nt Democrats, 44 percent Republicans. These results come in not long after two national polls showed statistically significant Republican leads in the generic House vote. The Gallup Poll conducted December 14-16 showed Republicans leading by 48 percent to 43 percent. The Fox News/Opinion Dynamics poll conducted December 12-13 showed Republicans ahead 40 percent to 29 percent (with an unusually high percentage undecided).

These results are out of line with most post-September 11 polls, which show the generic vote for House just about even or slightly Democratic. But one must treat these new polls with some caution.

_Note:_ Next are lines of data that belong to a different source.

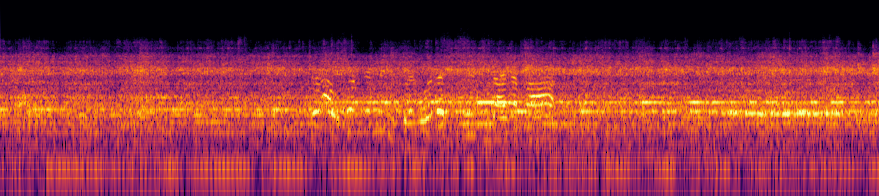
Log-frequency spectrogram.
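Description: A train hums and rumbles steadily along the rails through a tunnel.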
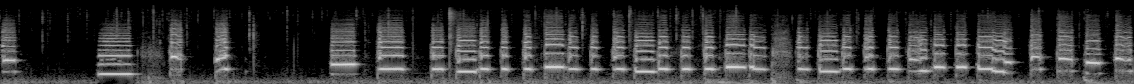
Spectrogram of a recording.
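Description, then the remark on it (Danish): A melody played on a whistle, a quick run of bright, clear notes with short breaks between phrases, fairly loud, with no talking over it. “hvad siger folk til, at du kaster en fløjte op til …?”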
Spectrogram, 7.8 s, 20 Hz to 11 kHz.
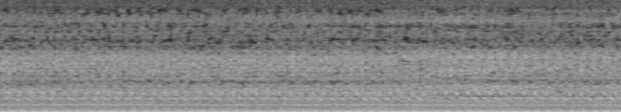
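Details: Renault Espace 2.0 dCi diesel at idle: rough, loosely regular tapping about three to four times a second over the clatter, abnormal engine noise.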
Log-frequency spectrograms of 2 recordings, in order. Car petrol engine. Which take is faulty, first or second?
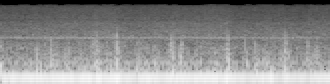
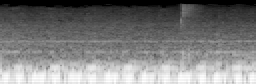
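first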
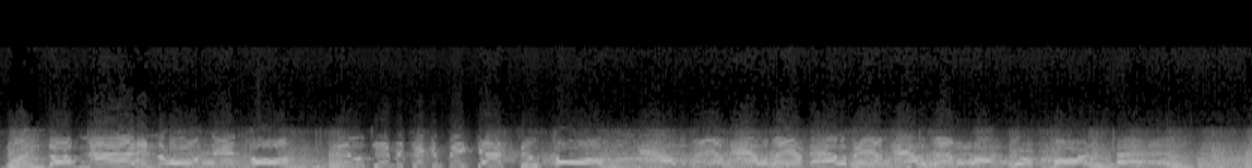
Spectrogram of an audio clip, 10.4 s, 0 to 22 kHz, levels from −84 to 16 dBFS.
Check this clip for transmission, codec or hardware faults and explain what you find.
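Nothing found: no faults anywhere in the audio.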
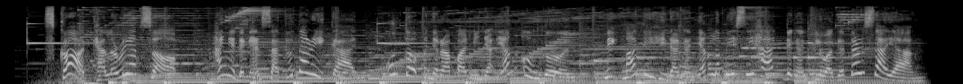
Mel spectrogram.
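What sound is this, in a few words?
Malay Malaysia female voice over, sales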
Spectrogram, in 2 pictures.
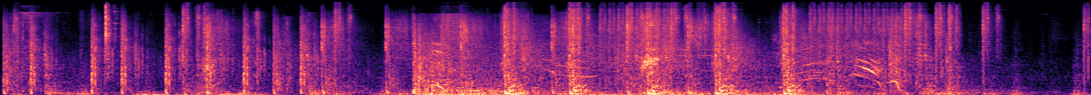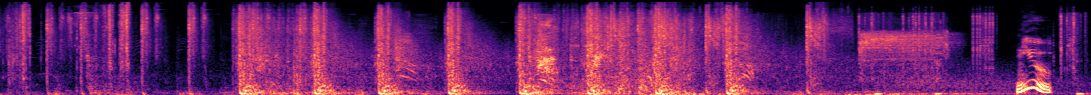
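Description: Gunfire in the Destiny video game, with rapid bursts of shots crackling in long volleys, brief pauses and mechanical clicks, fairly faint overall, and people talking intermittently between the shots.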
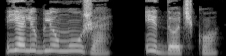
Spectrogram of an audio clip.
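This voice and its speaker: A young woman narrating a first-person fantasy romance audiobook, lively and expressive, light and teasing in dialogue. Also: high-pitched, measured pace, no echo, studio quality.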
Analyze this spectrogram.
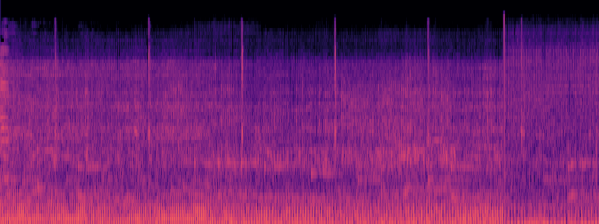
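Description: Enduro dirt bike engine running as it rides a rough trail, with occasional sharp knocks and clatter; the engine note grows heavier about six seconds in.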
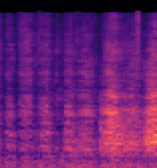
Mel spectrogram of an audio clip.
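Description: A pen scribbles a large signature on the back of a sheet during a radio show, a series of quick scratchy strokes in a loose rhythm that grow a little louder toward the end, with a brief laugh in the background.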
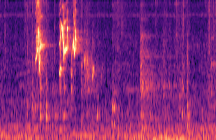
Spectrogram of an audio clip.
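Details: Lutino lovebirds, one male deciding between two females: two or three loud, harsh squawky chirps in quick succession, then quiet with faint low noise.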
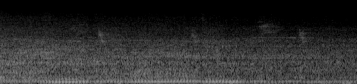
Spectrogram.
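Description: A motor scooter rides along the street in the distance.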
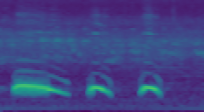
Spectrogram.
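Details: Spotted dove, a lively calling bird used as a training recording to stimulate lazy doves into calling, gives one long mellow coo falling at the end, then two short arched coos in quick succession, with a steady low hum beneath.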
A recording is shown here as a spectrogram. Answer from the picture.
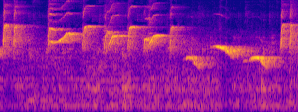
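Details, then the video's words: High-pitched Blood-breasted flowerpecker song: a rapid run of short, bright chips, then a few longer whistled notes sliding down, ending in another buzzy chip, with a faint hum behind. "Kicau Tledekan Gunung"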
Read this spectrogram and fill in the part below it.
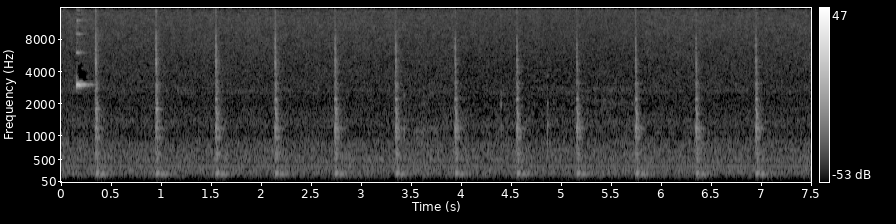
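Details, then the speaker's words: Amiga 1000 tested without a monitor, floppy drive reading the Kickstart disk: crisp, even clicks about every 0.6 seconds over a quiet hum; normal loading after the internal checks. "And a good sign is if it makes that clicking noise. So if it's making that noise, it means it's woken up, it's gone through its internal checks and diagnostics, and it is looking for a disk."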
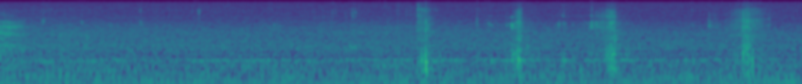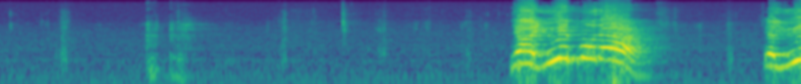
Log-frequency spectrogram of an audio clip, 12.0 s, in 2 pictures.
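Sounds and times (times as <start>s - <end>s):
person crunching chili pepper: 2.6s - 7.4s, 8.0s - 9.8s.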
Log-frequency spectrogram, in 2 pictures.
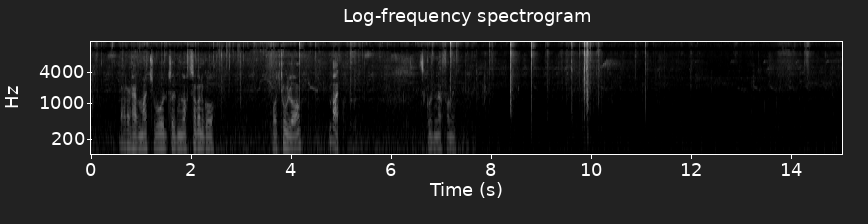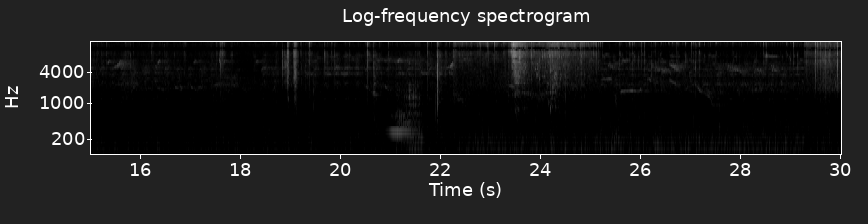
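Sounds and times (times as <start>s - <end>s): faint high bird calls: 11.3s - 22.7s.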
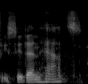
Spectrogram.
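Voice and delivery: ordinary talk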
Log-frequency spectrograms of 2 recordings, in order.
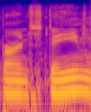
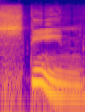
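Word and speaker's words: Berenstain: Bernstein, like a stain on your shirt. Yes. And what everybody remembers from back in the day is Steen, kind of like a Jewish name, Oh, like yeah.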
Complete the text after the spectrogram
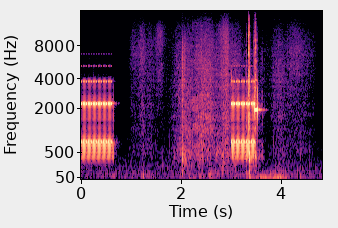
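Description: Bedsheets rustle as a person stirs in bed.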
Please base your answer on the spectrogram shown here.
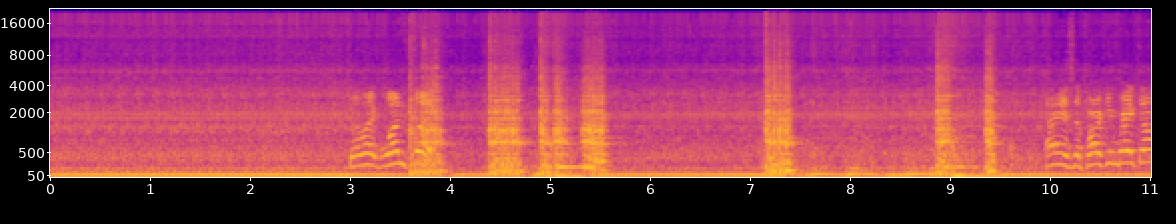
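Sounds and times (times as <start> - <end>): van engine idling: 0.0 - 4.9
short knocks: 3.6 - 5.8, 7.1 - 7.7, 8.8 - 9.8.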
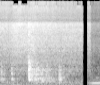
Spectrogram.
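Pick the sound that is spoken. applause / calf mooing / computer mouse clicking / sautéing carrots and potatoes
sautéing carrots and potatoes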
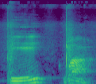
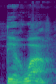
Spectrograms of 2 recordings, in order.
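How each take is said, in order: First: "Terroir" split in two, te-rroir, first part rising; syllable by syllable. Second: Said in the usual way. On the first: Shown as a demonstration. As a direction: pause between the two beats of "Terroir". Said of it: "se compose de deux syllabes". (« Terroir » découpé en deux : te… rroir)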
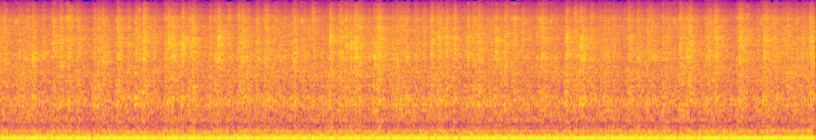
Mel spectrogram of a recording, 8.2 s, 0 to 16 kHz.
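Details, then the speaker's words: Dodge Challenger V8 running again after a long time, with a brand-new alternator fitted and electrical gremlins cleared: deep, steady idle, an even unbroken rumble with no misses, knocks or rattles, oil pressure coming up; running smoothly. "can you believe that all I did was just short it over and fire it up that is unbelievable"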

Any one of them may be the one poll out of 20 that is wrong.

(When you hear it said that the margin of error in a poll is plus or minus 4 percentage points, it may be left unspoken that the confidence level is 95 percent; that means that in 5 percent of polls-one out of 20-the results are more than 4 percentage points away from the results the poll would have gotten if it had surveyed the total population.)

And it should be noted that in the Ipsos-Reid polls the big change is the number of people willing to identify themselves as Republicans. This may simply be a matter of people who usually vote Republican suddenly becoming willing to wear the party label.

Moreover, a shift in party preference nationally may not be reflected in the outcome of House races, because only a small number of House races will be seriously contested-probably a number closer to 20 than to 40 of the 435 total. Personal factors or local issues could determine the outcome in many of these. And the high ratings for incumbents of both parties suggest it will take quite a strong shift in partisan sentiment to defeat members running for re-election.

So it is premature to conclude from the Ipsos-Reid, Gallup, and Fox numbers that a shift in partisan preference toward Republicans is underway. What these numbers tell us is to keep our eyes open to see if other evidence emerges. Political oddsmakers have long preached that the president's party almost always loses seats in the off-year election. But not quite always. In 1998 Bill Clinton's Democrats surprised just about everyone and gained a few seats. In 2002, if there is a change in partisan preference, George W. Bush's Republicans are likely to surprise just about everyone and gain a few seats-or even more, if the trend is enough to make winnable seats that currently seem safely Democratic.

Michael Baone Archives

JWR contributor Michael Barone is a columnist at U.S. News & World Report and the author of, most recently, "The New Americans." He also edits the biennial "Almanac of American Politics". Send your comments to him by clicking here.


©2001, Michael Barone